Developmental programming of tumor suppressor gene penetrance

Jennifer DeAnn Cook, The University of Texas Graduate School of Biomedical Sciences at Houston


Epidemiological studies have led to the hypothesis that major risk factors for developing diseases such as hypertension, cardiovascular disease and adult-onset diabetes are established during development. This developmental programming hypothesis proposes that exposure to an adverse stimulus or insult at critical, sensitive periods of development can induce permanent alterations in normal physiological processes that lead to increased disease risk later in life. For cancer, inheritance of a tumor suppressor gene defect confers a high relative risk for disease development. However, these defects are rarely 100% penetrant. Traditionally, gene-environment interactions are thought to contribute to the penetrance of tumor suppressor gene defects by facilitating or inhibiting the acquisition of additional somatic mutations required for tumorigenesis. The studies presented herein identify developmental programming as a distinctive type of gene-environment interaction that can enhance the penetrance of a tumor suppressor gene defect in adult life. Using rats predisposed to uterine leiomyoma due to a germ-line defect in one allele of the tuberous sclerosis complex 2 (Tsc-2) tumor suppressor gene, these studies show that early-life exposure to the xenoestrogen, diethylstilbestrol (DES), during development of the uterus increased tumor incidence, multiplicity and size in genetically predisposed animals, but failed to induce tumors in wild-type rats. Uterine leiomyomas are ovarian-hormone dependent tumors that develop from the uterine myometrium. DES exposure was shown to developmentally program the myometrium, causing increased expression of estrogen-responsive genes prior to the onset of tumors. Loss of function of the normal Tsc-2 allele remained the rate-limiting event for tumorigenesis; however, tumors that developed in exposed animals displayed an enhanced proliferative response to ovarian steroid hormones relative to tumors that developed in unexposed animals. Furthermore, the studies presented herein identify developmental periods during which target tissues are maximally susceptible to developmental programming. These data suggest that exposure to environmental factors during critical periods of development can permanently alter normal physiological tissue responses and thus lead to increased disease risk in genetically susceptible individuals.

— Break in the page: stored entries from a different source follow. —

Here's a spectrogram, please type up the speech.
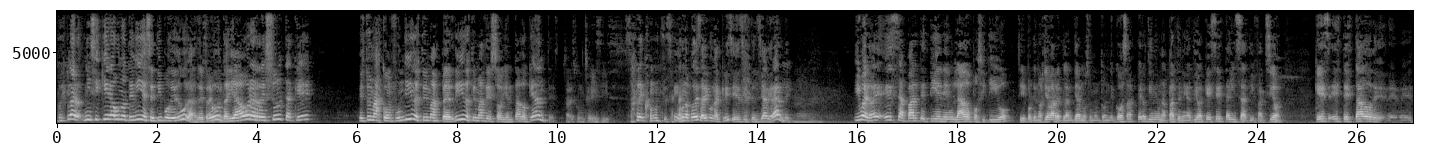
pues claro, ni siquiera uno tenía ese tipo de dudas, de preguntas. Y ahora resulta que estoy más confundido, estoy más perdido, estoy más desorientado que antes. Sales con crisis. Sale con sí, uno puede salir con una crisis existencial grande. Y bueno, e, esa parte tiene un lado positivo, ¿sí? porque nos lleva a replantearnos un montón de cosas, pero tiene una parte negativa que es esta insatisfacción, que es este estado de,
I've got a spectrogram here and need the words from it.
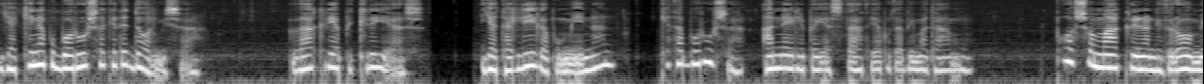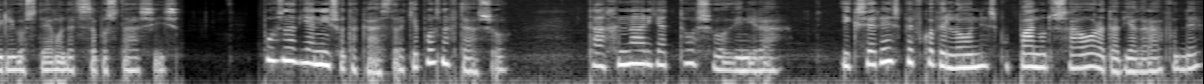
για εκείνα που μπορούσα και δεν τόλμησα. Δάκρυα πικρίας για τα λίγα που μείναν και θα μπορούσα αν έλειπε η αστάθεια από τα βήματά μου. Πόσο μάκρυναν οι δρόμοι λιγοστεύοντα τις αποστάσεις. Πώς να διανύσω τα κάστρα και πώς να φτάσω. Τα αχνάρια τόσο οδυνηρά. Οι ξερές πευκοβελώνες που πάνω τους αόρατα διαγράφονται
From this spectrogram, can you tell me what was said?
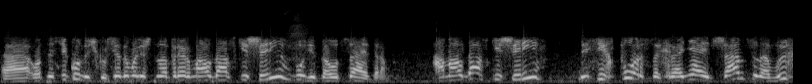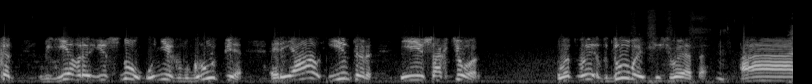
а, вот на секундочку, все думали, что, например, молдавский шериф будет аутсайдером, а молдавский шериф до сих пор сохраняет шансы на выход в Евровесну. У них в группе Реал, Интер и Шахтер. Вот вы вдумайтесь в это. А,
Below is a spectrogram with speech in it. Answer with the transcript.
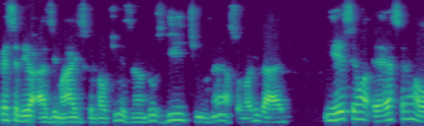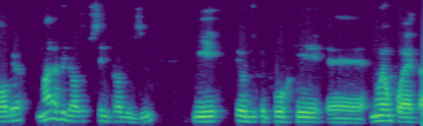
perceber as imagens que ele vai utilizando, os ritmos, né? A sonoridade. E é uma, essa é uma obra maravilhosa para você introduzir e eu porque é, não é um poeta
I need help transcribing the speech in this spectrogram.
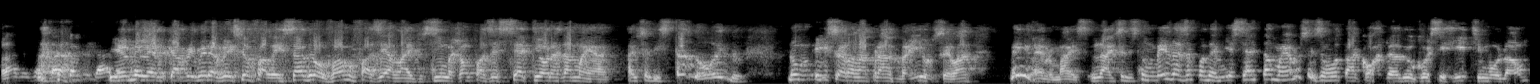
Flávia já está convidado. e eu me lembro que a primeira vez que eu falei, Sandro, vamos fazer a live sim, mas vamos fazer sete horas da manhã. Aí você disse, tá doido. Não, isso era lá para abril, sei lá. Nem lembro mais. Não, você disse, no meio dessa pandemia, sete da manhã, não sei se eu vou estar acordando com esse ritmo, não.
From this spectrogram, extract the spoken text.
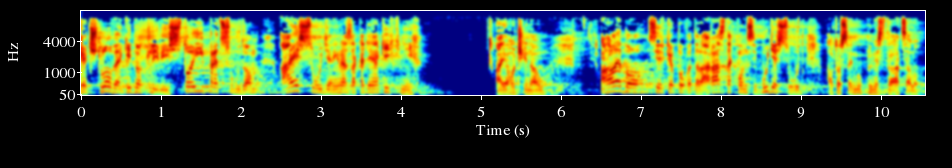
keď človek jednotlivý stojí pred súdom a je súdený na základe nejakých kníh a jeho činov, alebo církev povedala, raz na konci bude súd, ale to sa im úplne strácalo.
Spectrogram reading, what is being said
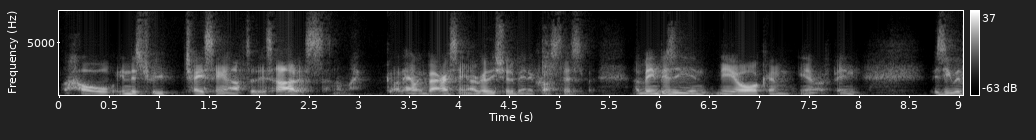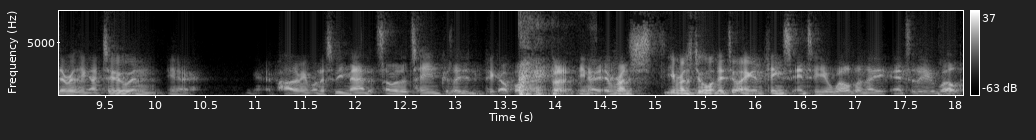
whole industry chasing after this artist. And I'm like, God, how embarrassing. I really should have been across this. I've been busy in New York and, you know, I've been busy with everything I do. And, you know, you know part of me wanted to be mad at some of the team because they didn't pick up on it. But, you know, everyone's, everyone's doing what they're doing and things enter your world when they enter your world.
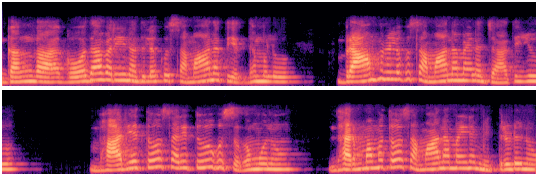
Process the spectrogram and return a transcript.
గంగా గోదావరి నదులకు సమాన తీర్థములు బ్రాహ్మణులకు సమానమైన జాతియు భార్యతో సరితూగు సుగమును ధర్మముతో సమానమైన మిత్రుడును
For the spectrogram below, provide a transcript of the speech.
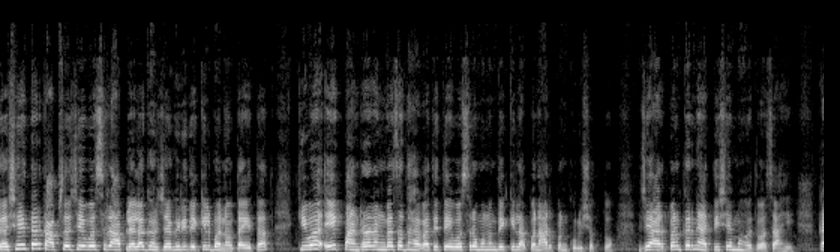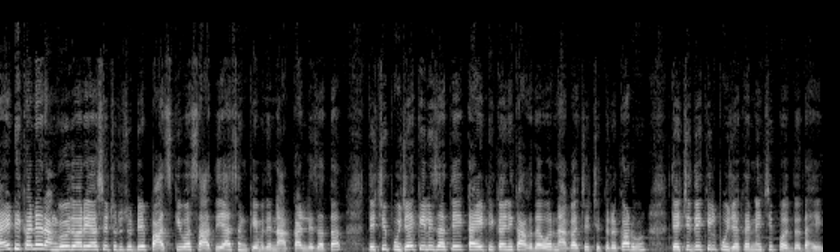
तसे तर कापसाचे वस्त्र आपल्याला घरच्या घरी देखील बनवता येतात. किंवा एक पांढरा रंगाचा धागा तिथे वस्त्र म्हणून देखील आपण अर्पण करू शकतो जे अर्पण करणे अतिशय महत्त्वाचं आहे. काही ठिकाणी रांगोळीद्वारे असे छोटे छोटे पाच किंवा सात या संख्येमध्ये नाग काढले जातात. त्याची पूजा केली जाते. काही ठिकाणी कागदावर नागाचे चित्र काढून त्याची देखील पूजा करण्याची पद्धत आहे.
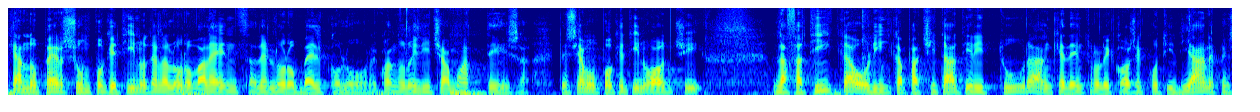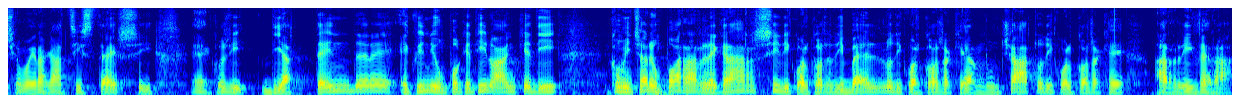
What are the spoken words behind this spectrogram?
che hanno perso un pochettino della loro valenza, del loro bel colore. Quando noi diciamo attesa, pensiamo un pochettino oggi la fatica o l'incapacità addirittura anche dentro le cose quotidiane, pensiamo ai ragazzi stessi, eh, così, di attendere e quindi un pochettino anche di cominciare un po' a rallegrarsi di qualcosa di bello, di qualcosa che è annunciato, di qualcosa che arriverà.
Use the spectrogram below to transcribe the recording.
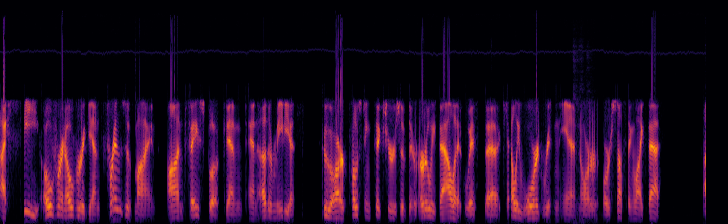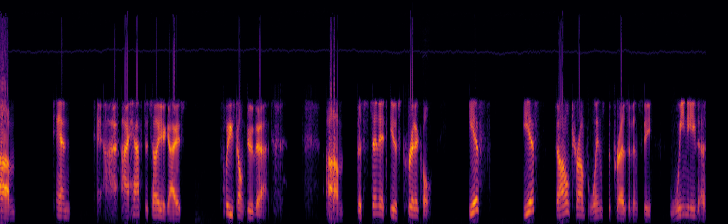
I see over and over again friends of mine on Facebook and and other media who are posting pictures of their early ballot with uh, Kelli Ward written in or or something like that. Um, and I, I have to tell you guys, please don't do that. Um, the Senate is critical. If if Donald Trump wins the presidency, we need a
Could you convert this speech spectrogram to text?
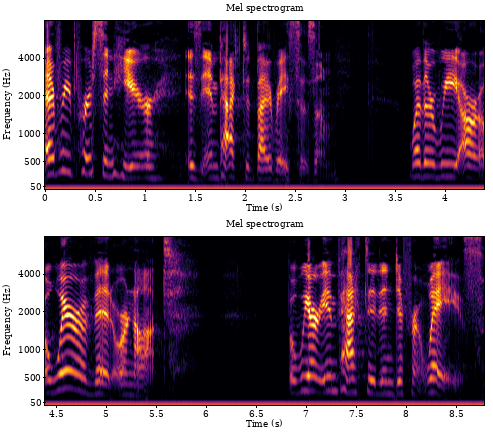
Every person here is impacted by racism, whether we are aware of it or not. But we are impacted in different ways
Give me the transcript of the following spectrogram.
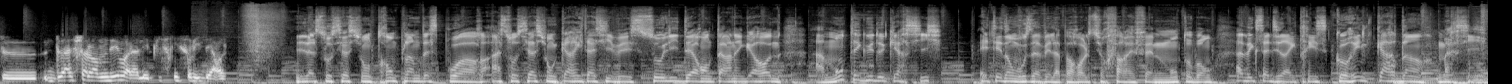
de d'achalander voilà l'épicerie solidaire. L'association Tremplin d'Espoir, association caritative et solidaire en Tarn-et-Garonne à Montaigu de Quercy, était dans Vous avez la parole sur Phare FM Montauban avec sa directrice Corinne Cardin. Merci.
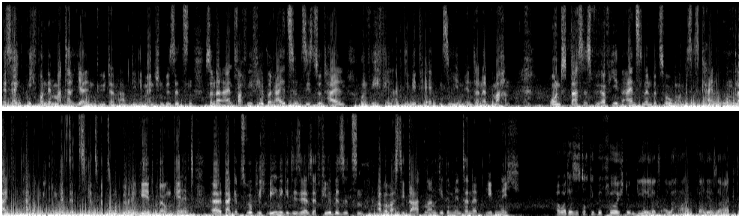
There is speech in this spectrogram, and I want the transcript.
Es hängt nicht von den materiellen Gütern ab, die die Menschen besitzen, sondern einfach, wie viel bereit sind sie zu teilen und wie viel Aktivitäten sie im Internet machen. Und das ist für auf jeden Einzelnen bezogen und es ist keine Ungleichverteilung wie im Besitz, jetzt wenn es um Öl geht oder um Geld. Äh, da gibt es wirklich wenige, die sehr, sehr viel besitzen, aber was die Daten angeht im Internet eben nicht. Aber das ist doch die Befürchtung, die ihr jetzt alle habt, weil ihr sagt,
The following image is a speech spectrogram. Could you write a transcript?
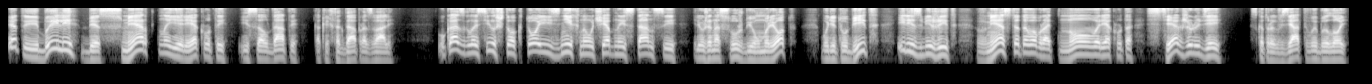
Это и были бессмертные рекруты и солдаты, как их тогда прозвали. Указ гласил, что кто из них на учебной станции или уже на службе умрет, будет убит или сбежит, вместо того брать нового рекрута с тех же людей, с которых взят вы былой,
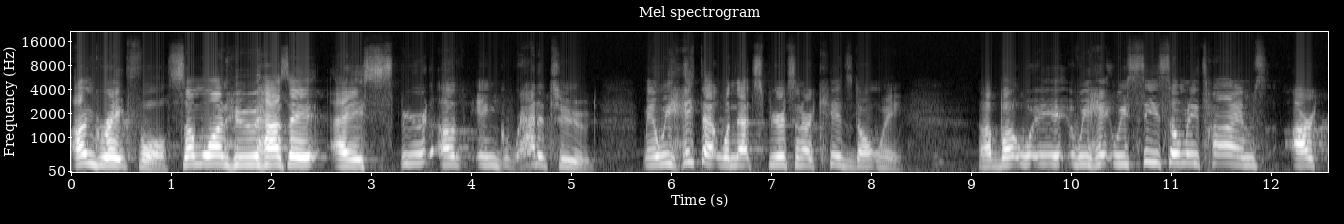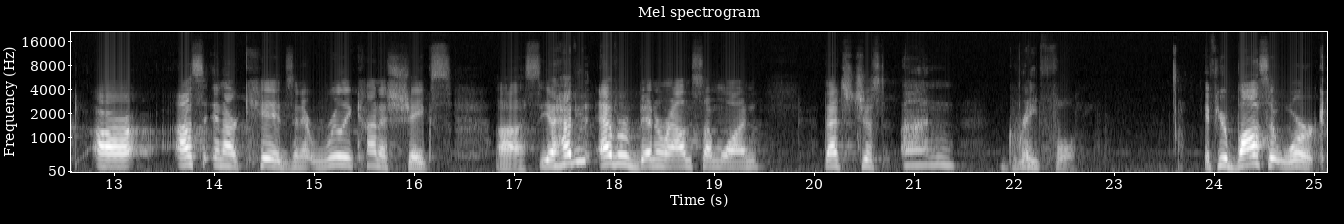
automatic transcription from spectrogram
ungrateful, someone who has a, a spirit of ingratitude. Man, we hate that when that spirit's in our kids, don't we? Uh, but we, we, hate, we see so many times our, our, us and our kids, and it really kind of shakes us. Yeah, have you ever been around someone that's just ungrateful? If your boss at work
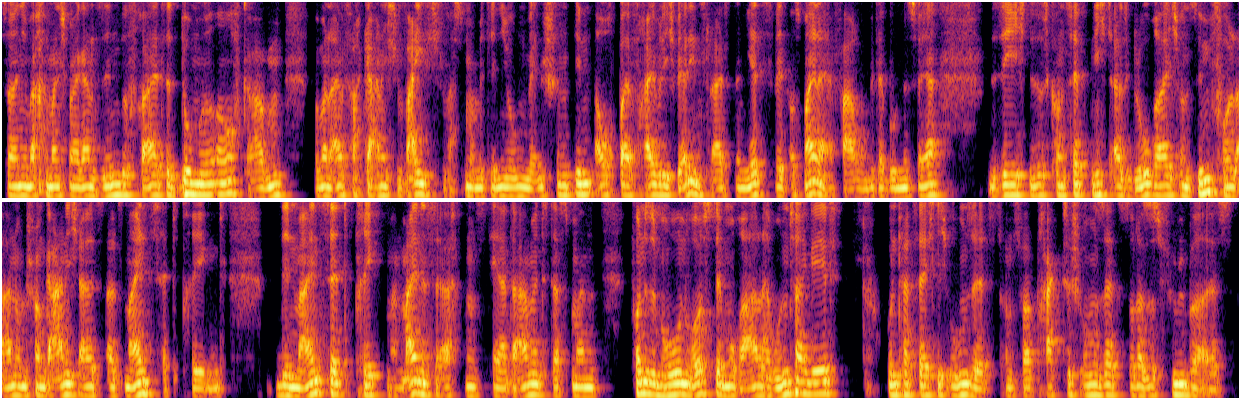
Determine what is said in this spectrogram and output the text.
sondern die machen manchmal ganz sinnbefreite, dumme Aufgaben, weil man einfach gar nicht weiß, was man mit den jungen Menschen in, auch bei freiwillig Wehrdienstleistenden jetzt, aus meiner Erfahrung mit der Bundeswehr, sehe ich dieses Konzept nicht als glorreich und sinnvoll an und schon gar nicht als, als Mindset prägend. Den Mindset prägt man meines Erachtens eher damit, dass man von diesem hohen Ross der Moral heruntergeht und tatsächlich umsetzt. Und zwar praktisch umsetzt, sodass es fühlbar ist.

Subject Area

Cellular biology

Recommended Citation

Cook, Jennifer DeAnn, "Developmental programming of tumor suppressor gene penetrance" (2006). Texas Medical Center Dissertations (via ProQuest). AAI3209528.